Mehira Gilden, vice president of the guild’s Lawyers Against Police Abuse Program, says small claims litigation is a fast, cheap option for litigating cases of police misconduct such as sexual harassment and wrongful arrest, giving victims a way to hold police accountable.

“You don’t need [physical] injuries to have your rights violated,” she says. “Any kind of case can be taken to small claims as long as you’re seeking some kind of financial relief.”

The guild’s main objective isn’t to help clients win damages, however. “We tell people that monetary relief could be far down the road,” says Matthew Schneider, co-director of the program, adding that the primary purpose is to document abuses and create an official record of abuses outside the Civilian Compliant Review Board. “[Small claims victories] could be used in later trials to show that [an offender] has a history of abuse,” Schneider says.

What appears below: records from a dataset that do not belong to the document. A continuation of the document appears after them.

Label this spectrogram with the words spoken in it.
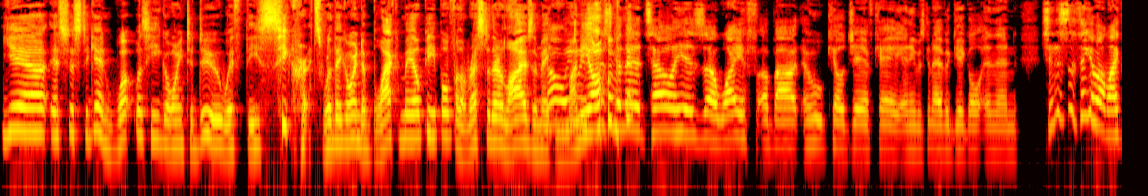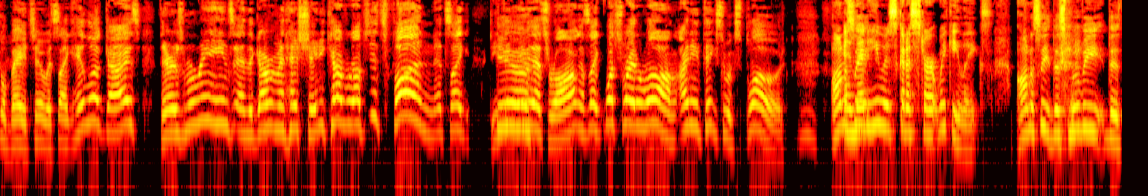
yeah, it's just again, what was he going to do with these secrets? Were they going to blackmail people for the rest of their lives and make no, money he was off just of going to it? tell his uh, wife about who killed JFK, and he was going to have a giggle, and then see, this is the thing about Michael Bay too. It's like, hey, look, guys, there's Marines, and the government has shady cover-ups. It's fun. It's like. Do you Yeah. think maybe that's wrong? It's like, what's right or wrong? I need things to explode. Honestly, and Honestly, then he was going to start WikiLeaks. honestly this movie the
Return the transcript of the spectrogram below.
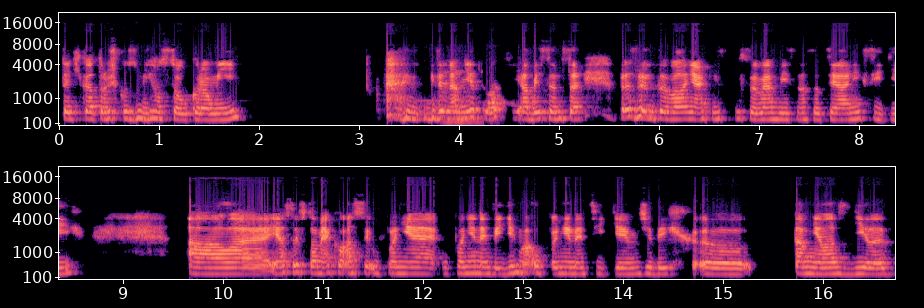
teďka trošku z mýho soukromí, kde na mě tlačí, aby jsem se prezentovala nějakým způsobem víc na sociálních sítích ale já se v tom jako asi úplně, úplně nevidím a úplně necítím, že bych uh, tam měla sdílet,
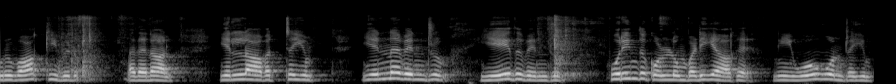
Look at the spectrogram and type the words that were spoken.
உருவாக்கிவிடும். அதனால் எல்லாவற்றையும் என்னவென்றும் ஏதுவென்றும் புரிந்து கொள்ளும்படியாக நீ ஒவ்வொன்றையும்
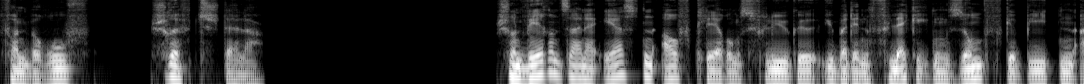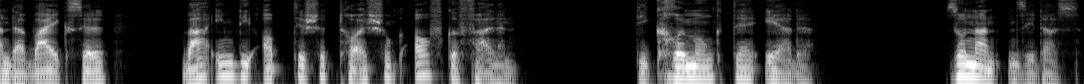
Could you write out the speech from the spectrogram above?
von Beruf Schriftsteller. Schon während seiner ersten Aufklärungsflüge über den fleckigen Sumpfgebieten an der Weichsel war ihm die optische Täuschung aufgefallen. Die Krümmung der Erde. So nannten sie das.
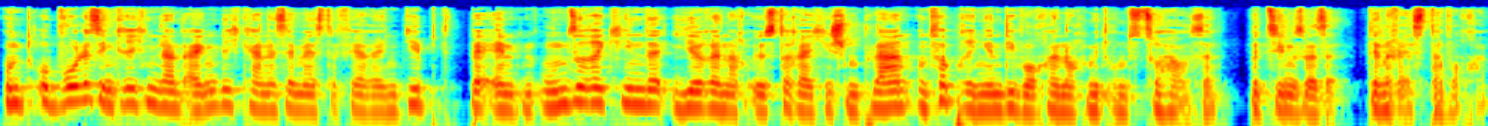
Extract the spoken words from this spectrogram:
Und obwohl es in Griechenland eigentlich keine Semesterferien gibt, beenden unsere Kinder ihre nach österreichischem Plan und verbringen die Woche noch mit uns zu Hause, beziehungsweise den Rest der Woche.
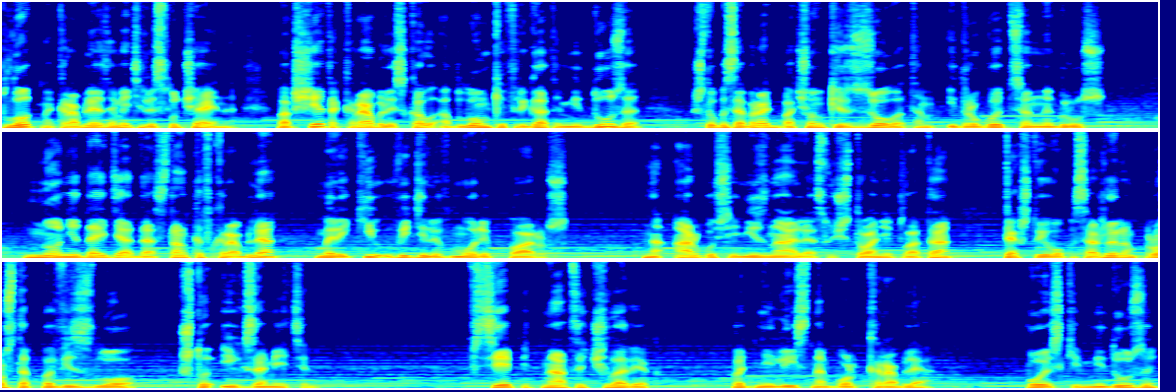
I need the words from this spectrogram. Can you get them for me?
Плот на корабле заметили случайно. Вообще-то корабль искал обломки фрегата «Медуза», чтобы забрать бочонки с золотом и другой ценный груз. Но не дойдя до останков корабля, моряки увидели в море парус. На Аргусе не знали о существовании плота, так что его пассажирам просто повезло, что их заметили. Все 15 человек поднялись на борт корабля. Поиски «Медузы»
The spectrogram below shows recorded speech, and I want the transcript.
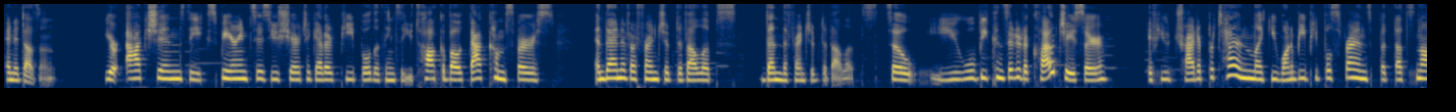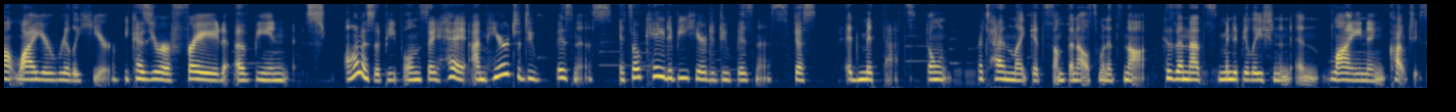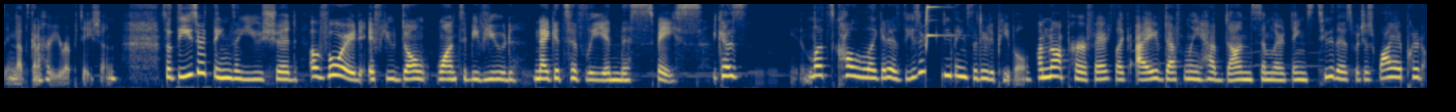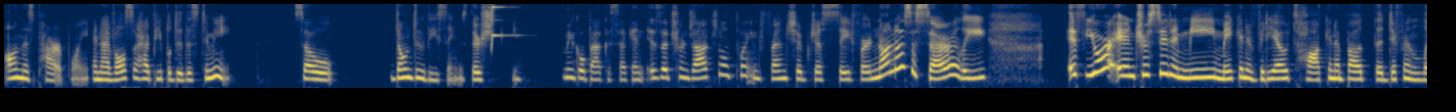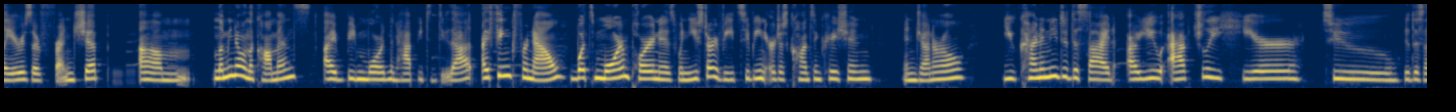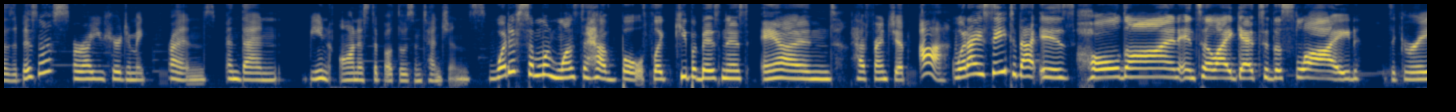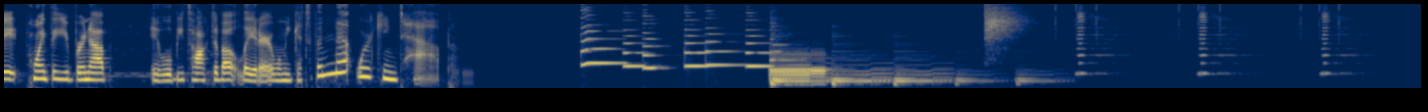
and it doesn't. Your actions, the experiences you share together, people, the things that you talk about, that comes first. And then if a friendship develops, then the friendship develops. So you will be considered a clout chaser if you try to pretend like you want to be people's friends, but that's not why you're really here because you're afraid of being honest with people and say, hey, I'm here to do business. It's okay to be here to do business. Just admit that. Don't pretend like it's something else when it's not, because then that's manipulation and, and lying and clout chasing. That's going to hurt your reputation. So these are things that you should avoid if you don't want to be viewed negatively in this space, because let's call it like it is. These are shitty things to do to people. I'm not perfect. Like I definitely have done similar things to this, which is why I put it on this PowerPoint. And I've also had people do this to me. So don't do these things. They're shitty. Let me go back a second. Is a transactional point in friendship just safer? Not necessarily. If you're interested in me making a video talking about the different layers of friendship, um, let me know in the comments. I'd be more than happy to do that. I think for now, what's more important is when you start VTubing or just content creation, in general, you kind of need to decide are you actually here to do this as a business or are you here to make friends? And then being honest about those intentions. What if someone wants to have both, like keep a business and have friendship? Ah, what I say to that is hold on until I get to the slide. It's a great point that you bring up. It will be talked about later when we get to the networking tab.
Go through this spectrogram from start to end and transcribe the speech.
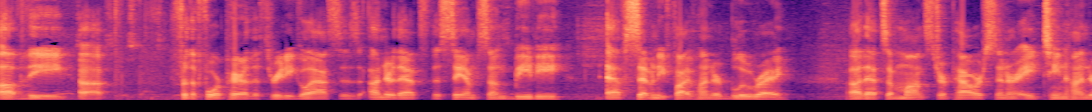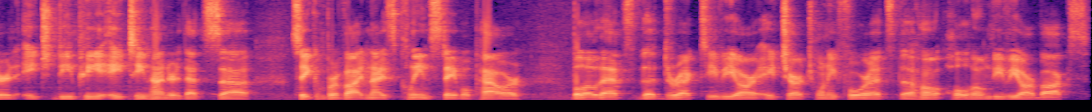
of the uh, for the four pair of the 3D glasses. Under that's the Samsung BD F7500 Blu-ray. Uh, that's a Monster Power Center 1800 HDP 1800. That's uh, so you can provide nice clean stable power. Below that's the DirecTVR HR24 that's the whole home DVR box.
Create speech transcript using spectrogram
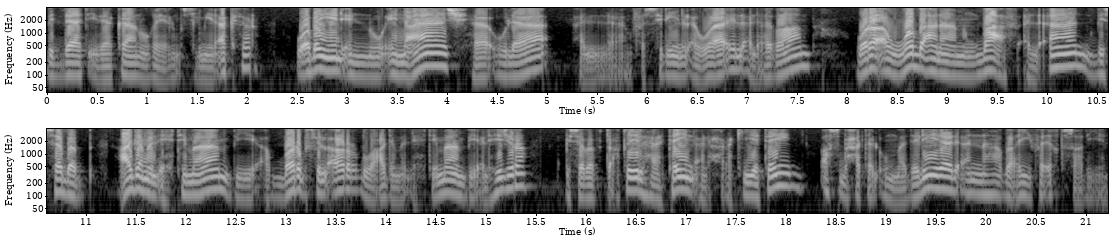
بالذات إذا كانوا غير المسلمين أكثر. وأبين أنه إنعاش هؤلاء المفسرين الأوائل العظام ورأوا وضعنا من ضعف الآن بسبب عدم الاهتمام بالضرب في الأرض وعدم الاهتمام بالهجرة بسبب تعطيل هاتين الحركيتين أصبحت الأمة ذليلة لأنها ضعيفة اقتصاديا.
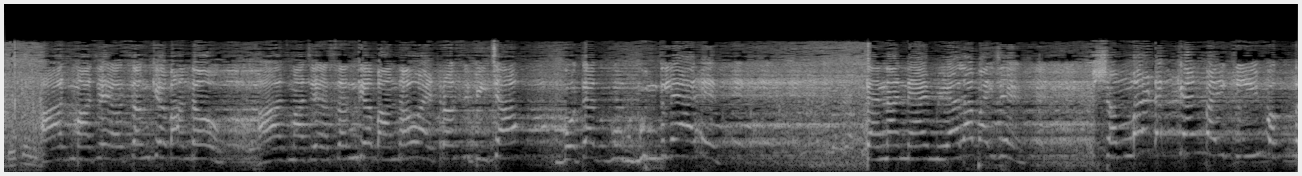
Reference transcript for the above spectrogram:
आज माझे असंख्य बांधव आज माझे असंख्य बांधव अॅट्रॉसिटीच्या गोत्यात गुंतले आहेत. त्यांना न्याय मिळाला पाहिजे. शंभर टक्क्यांपैकी फक्त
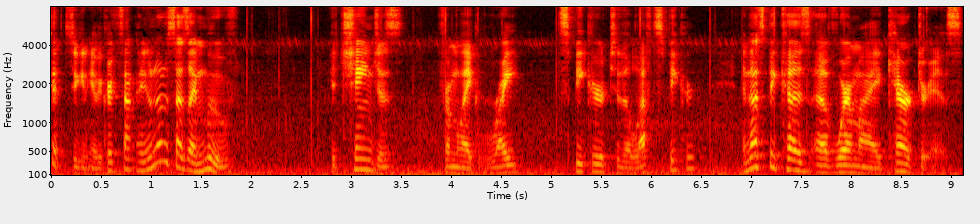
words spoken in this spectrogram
Good, so you can hear the cricket sound. And you'll notice as I move, it changes from like right speaker to the left speaker. And that's because of where my character is.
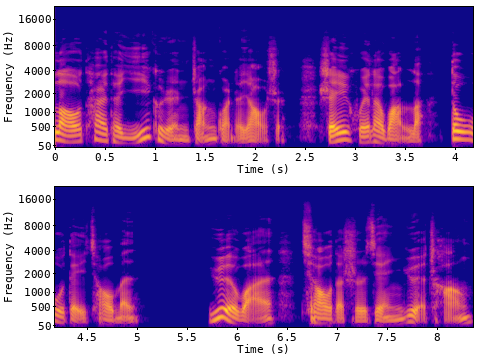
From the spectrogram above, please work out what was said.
老太太一个人掌管着钥匙，谁回来晚了都得敲门，越晚敲的时间越长。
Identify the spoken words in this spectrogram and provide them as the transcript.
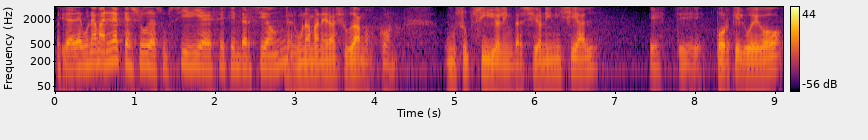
O sea, de alguna manera te ayuda, subsidia esa, esa inversión. De alguna manera ayudamos con un subsidio a la inversión inicial, este, porque luego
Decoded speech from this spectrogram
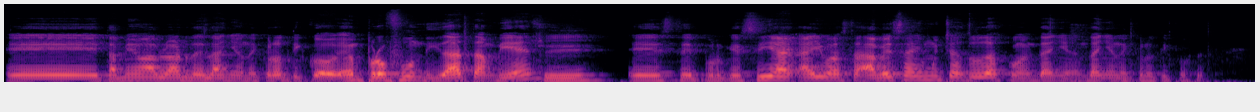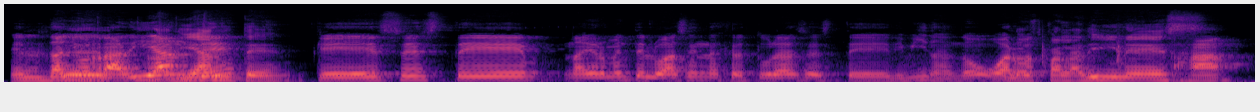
Eh, también va a hablar del daño necrótico en profundidad también. Sí. Este, porque sí hay, hay basta- a veces hay muchas dudas con el daño, el daño necrótico. El daño El radiante, radiante. que es este, mayormente lo hacen las criaturas este, divinas, ¿no? O. Los paladines. Ajá,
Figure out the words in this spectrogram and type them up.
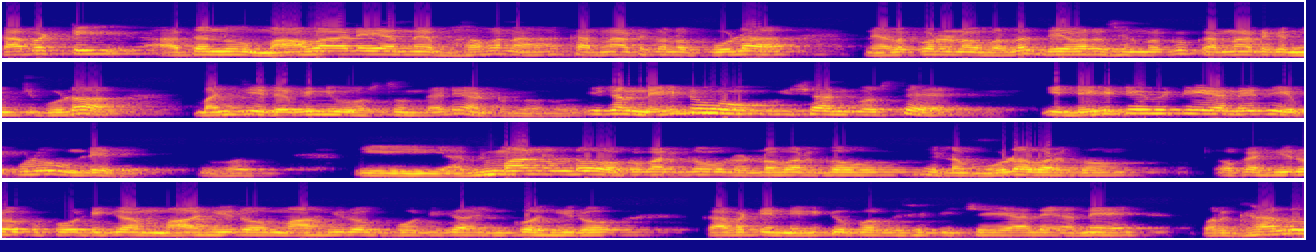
కాబట్టి అతను మావాడే అనే భావన కర్ణాటకలో కూడా నెలకొనడం వల్ల దేవర సినిమాకు కర్ణాటక నుంచి కూడా మంచి రెవెన్యూ వస్తుందని అంటున్నారు. ఇక నెగిటివ్ విషయానికి వస్తే ఈ నెగిటివిటీ అనేది ఎప్పుడూ ఉండేది. ఈ అభిమానుల్లో ఒక వర్గం రెండో వర్గం ఇలా మూడో వర్గం ఒక హీరోకు పోటీగా మా హీరో మా హీరోకు పోటీగా ఇంకో హీరో కాబట్టి నెగిటివ్ పబ్లిసిటీ చేయాలి అనే వర్గాలు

Even when the plaintiff is triumphant, getting government to cough up damages has proven difficult. The Los Angeles chapter of the guild ran a similar program and pushed more than 500 cases through small claims–only to have most victories overturned in state Supreme Court, says James Lafferty, the L.A. chapter’s executive director.

Schneider says their first small claims case here in New York, brought by a homeless man who says he was wrongfully arrested, is pending. The guild provides assistance to abuse victims in gathering evidence, interviewing witnesses and preparing testimony for court appearances, Schneider says. Lawyers cannot represent plaintiffs during small claims trials, but guild members can be present. The guild’s police abuse program can be reached at 212-255-4181 ext. 6.